Many issues in food and agriculture are portrayed as increasingly polarized. These include industrial vs. sustainable agriculture, conventional vs. organic production methods, and global vs. local food sourcing, to name only three. This book addresses the origins, validity, consequences, and potential resolution of these and other divergences.
Political and legal actions have resulted in significant monetary and psycho-social costs for groups on both sides of these divides. Rhetoric on many issues has caused misinformation and confusion among consumers, who are unsure about the impact of their food choices on nutrition, health, the environment, animal welfare, and hunger. In some cases distrust has intensified to embitterment on both sides of many issues, and even to violence. The book uses economic principles to help readers better understand the divisiveness that prevails in the agricultural production, food processing and food retailing industries.

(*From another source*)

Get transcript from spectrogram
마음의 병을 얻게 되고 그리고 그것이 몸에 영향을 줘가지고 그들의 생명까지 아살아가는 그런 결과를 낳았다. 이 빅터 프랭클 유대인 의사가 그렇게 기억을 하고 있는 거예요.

The authors propose solutions to promote resolution and depolarization between advocates with seemingly irreconcilable differences. A multifaceted, diverse, but targeted approach to food production and consumption is suggested to promote social well-being, and reduce or eliminate misinformation, anxiety, transaction costs and hunger.
"For authors in the 'dismal science' of economics their results are surprisingly optimistic. For a book about the politics of food its content is surprisingly deep and meaningful. This book about political polarization unites people more than it divides them!" – F. Bailey Norwood, Oklahoma State University, USA, and author of Compassion, by the Pound and Agricultural and Food Controversies.

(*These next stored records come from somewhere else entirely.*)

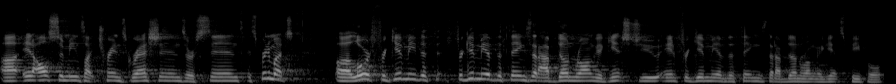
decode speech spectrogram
uh, it also means like transgressions or sins. It's pretty much, uh, Lord, forgive me, the th- forgive me of the things that I've done wrong against you, and forgive me of the things that I've done wrong against people.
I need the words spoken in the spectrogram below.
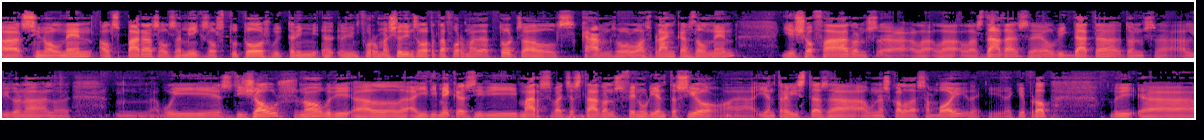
eh, sinó el nen, els pares, els amics, els tutors, vull tenim eh, informació dins de la plataforma de tots els camps o les branques del nen i això fa, doncs, eh, la, la, les dades, eh, el Big Data, doncs, eh, li dona... mm, Avui és dijous, no? Vull dir, el, ahir dimecres i dimarts vaig estar doncs, fent orientació eh, i entrevistes a, a una escola de Sant Boi, d'aquí a prop, Vull dir, eh,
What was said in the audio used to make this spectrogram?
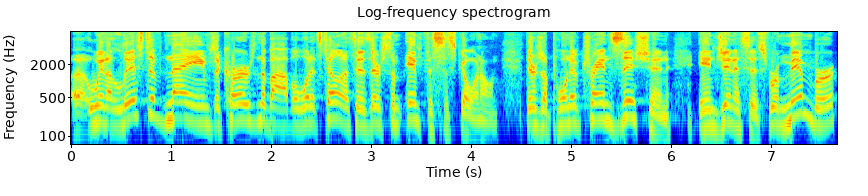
Uh, when a list of names occurs in the Bible, what it's telling us is there's some emphasis going on. There's a point of transition in Genesis. Remember,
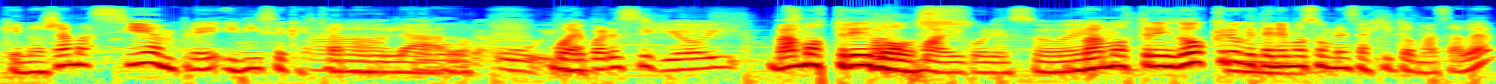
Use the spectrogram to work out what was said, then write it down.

"Andrew and Paul Barkley provide a brilliant analysis of the various divisions and tensions that currently characterize modern agriculture. These tensions are put in the context of "polarization," which refers to the process by which opposing views become concentrated and are used to advocate very different beliefs and philosophies about agriculture. These concepts are pervasive in modern agriculture and underlie opposing views about the role of production agriculture, markets, and agricultural policy positions. The book should be an essential addition to the collection of professionals interested in agricultural development and policy. It will also be a very valuable text for use in agricultural economics and sociology classes." – Barry K. Goodwin, William Neal Reynolds Distinguished Professor, North Carolina State University, USA, and President and Fellow of the Agricultural and Applied Economics Association (AAEA).
"When criticized on environmental or nutritional grounds, US farm groups are sometimes tempted to adopt a thickly-armored defensive posture. In this daring book, respected agricultural economists Andrew Barkley and Paul Barkley offer a persuasive alternative. Echoing Schumpeter's vision of creative destruction (naturally), but also drawing on John Stuart Mill and Nelson Mandela (more surprisingly), the authors argue for an open and understanding approach to contemporary food and agriculture controversies, eventually offering hope – as the title indicates – for depolarizing food and agriculture." – Parke Wilde, Associate Professor, Friedman School of Nutrition Science and Policy, Tufts University, Boston, USA, and author of Food Policy in the United States: An Introduction (Routledge, 2013).
1. Introduction: The Industrialization and De-Industrialization of Agriculture
2. A Concise History of Agriculture: The Advent of Polarization
3. Markets and Polarization
4. Food Markets and Polarization
5. Creative Destruction and the Cycle of Polarization
6. Industrial Agriculture and Economies of Scale
7. Externalities, Public Goods and Agricultural Subsidies
8. Product Bundling: Bringing Together Divergent Consumers
9. Trade, Globalization and Localism
10. Negotiating Resolution: Game Theory
11. The Future of Food Polarization